Fluoxetine (Prozac)

Other names: Prozac. Several non branded versions are also available.

Fluoxetine is one of the class of SSRI (selective serotonin reuptake inhibitor) drugs. It is normally prescribed for depression. Exploratory studies have also looked at whether fluoxetine might have a role in reducing inflammation around nerves in multiple sclerosis. Although some effect was recorded, larger studies have failed to find any benefit of fluoxetine in progressive MS.

Fluoxetine was one of three drugs studied in the MS-SMART trial, which involved 440 people with secondary progressive MS. Participants took amiloride(a treatment for high blood pressure and heart disease), riluzole (a treatment for motor neurone disease), fluoxetine or a placebo pill for two years. MRI scans and other clinical measures such as walking, eyesight and simple thinking tests were done before and after treatment to test for signs of MS disease progression. Researchers found no clinical effect of the three drugs being tested. Although the three drugs in MS-SMART were not found to be effective, the trial was valuable in helping researchers to design clinical trials which compare several treatments to placebo at the same time. It has also enhanced our understanding of the biology of progressive MS.

A separate clinical trial also failed to show a neuroprotective effect of fluoxetine in people with primary or secondary progressive MS.

How fluoxetine works

Fluoxetine works by increasing the stimulation between some cells in the brain.

How do I take fluoxetine?

Fluoxetine is taken orally, as tablets. Dosages vary and it is normally prescribed by a GP.

Fluoxetine is a long-term treatment. Individuals should allow four to six weeks to feel the benefit of fluoxetine.
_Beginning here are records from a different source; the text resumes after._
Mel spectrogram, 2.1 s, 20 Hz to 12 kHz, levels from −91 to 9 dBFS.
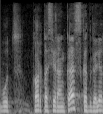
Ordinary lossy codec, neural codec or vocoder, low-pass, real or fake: AAC, 32 kbps; none; 10.8 kHz; real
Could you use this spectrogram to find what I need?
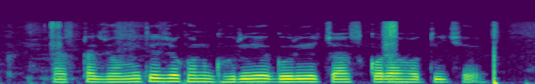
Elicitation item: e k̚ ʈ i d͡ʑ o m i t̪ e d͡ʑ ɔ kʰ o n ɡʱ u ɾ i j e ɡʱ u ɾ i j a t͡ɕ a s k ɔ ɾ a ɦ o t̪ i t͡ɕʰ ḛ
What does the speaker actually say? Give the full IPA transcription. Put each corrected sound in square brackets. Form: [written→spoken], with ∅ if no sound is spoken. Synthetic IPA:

Fluoxetine remains in the body for some weeks after an individual has stopped taking the drug, therefore, individuals should not stop abruptly but taper off treatment with a doctor's advice.
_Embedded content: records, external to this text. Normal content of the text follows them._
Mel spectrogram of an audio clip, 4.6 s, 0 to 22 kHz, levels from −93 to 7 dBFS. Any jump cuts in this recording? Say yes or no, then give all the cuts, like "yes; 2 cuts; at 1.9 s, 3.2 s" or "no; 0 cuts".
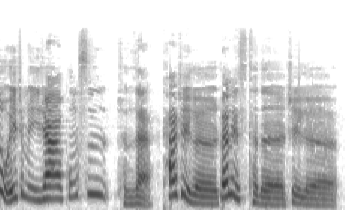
yes; 2 cuts; at 2.1 s, 2.9 s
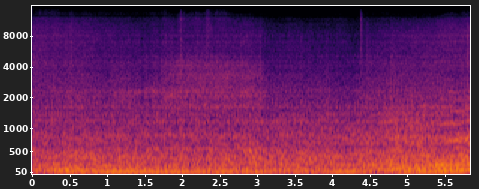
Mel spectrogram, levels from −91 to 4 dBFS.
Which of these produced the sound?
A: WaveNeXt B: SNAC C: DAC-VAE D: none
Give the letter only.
C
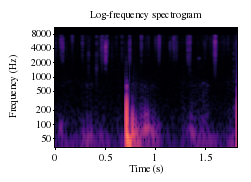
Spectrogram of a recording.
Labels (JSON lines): {"label": "biophony, double pulse", "recorder": "SoundTrap 300"}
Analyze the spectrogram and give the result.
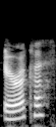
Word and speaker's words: Erika: I'm the only Erika Thornes in the world.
Side effects and contraindications

Side effects include:

  • dizziness or lightheadedness particularly on getting up from a lying or sitting position
  • dry mouth
  • decreased sexual drive or ability
  • diarrhoea
  • drowsiness
  • headache
  • trouble sleeping
  • abnormal dreams
  • fast or irregular heartbeat
  • frequent urination
  • menstrual pain
  • tiredness or weakness
  • tremor
  • vomiting

Most of these are transitory and will go away once someone has adjusted to the medication.
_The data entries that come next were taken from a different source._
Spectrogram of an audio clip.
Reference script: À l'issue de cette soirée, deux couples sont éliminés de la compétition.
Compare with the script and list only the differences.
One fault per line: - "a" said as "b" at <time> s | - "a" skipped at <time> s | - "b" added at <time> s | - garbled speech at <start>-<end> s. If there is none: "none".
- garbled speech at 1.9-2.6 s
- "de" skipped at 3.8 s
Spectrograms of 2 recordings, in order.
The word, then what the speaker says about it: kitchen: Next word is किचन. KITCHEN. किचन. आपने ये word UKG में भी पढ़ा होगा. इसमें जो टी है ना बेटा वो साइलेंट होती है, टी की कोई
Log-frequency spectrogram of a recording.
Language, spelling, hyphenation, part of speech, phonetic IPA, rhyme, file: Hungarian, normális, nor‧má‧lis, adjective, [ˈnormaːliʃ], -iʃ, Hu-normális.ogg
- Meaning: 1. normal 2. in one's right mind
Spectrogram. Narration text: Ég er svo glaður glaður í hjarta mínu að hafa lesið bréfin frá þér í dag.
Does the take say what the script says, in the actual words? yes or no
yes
Fluoxetine can interfere with sleep, so is best taken in the morning. It can upset the stomach and may be taken with or after food.

Fluoxetine should not be taken by people with reduced liver function, acute heart conditions, diabetes, history of bleeding disorders, or a history of some types of mental health problems. It should also not be taken during pregnancy or when still breastfeeding.

Fluoxetine can interact with other medications that affect the central nervous system, notably carbamazepine, phenytoin and diazepam, affecting the rate at which they are absorbed.

Find out more

Shafey H.
The effect of fluoxetine in depression associated with multiple sclerosis.
Canadian Journal of Psychiatry 1992;37(2):147-148.
Summary (link is external)
Mostert JP, et al.
Effects of fluoxetine on disease activity in relapsing multiple sclerosis: a double-blind, placebo-controlled, exploratory study.
Journal of Neurology Neurosurgery and Psychiatry 2008;79(9):1027-1031.
Summary (link is external)
Cambron M, et al.
Fluoxetine in progressive multiple sclerosis: The FLUOX-PMS trial
Multiple Sclerosis Journal 2019;25(13):1728–1735.
Summary (link is external)
Chataway J, et al.
Efficacy of three neuroprotective drugs in secondary progressive multiple sclerosis (MS-SMART): a phase 2b, multiarm, double-blind, randomised placebo-controlled trial.
Lancet Neurology 2020 Mar;19(3):214-225.
Full article (link is external)
On this page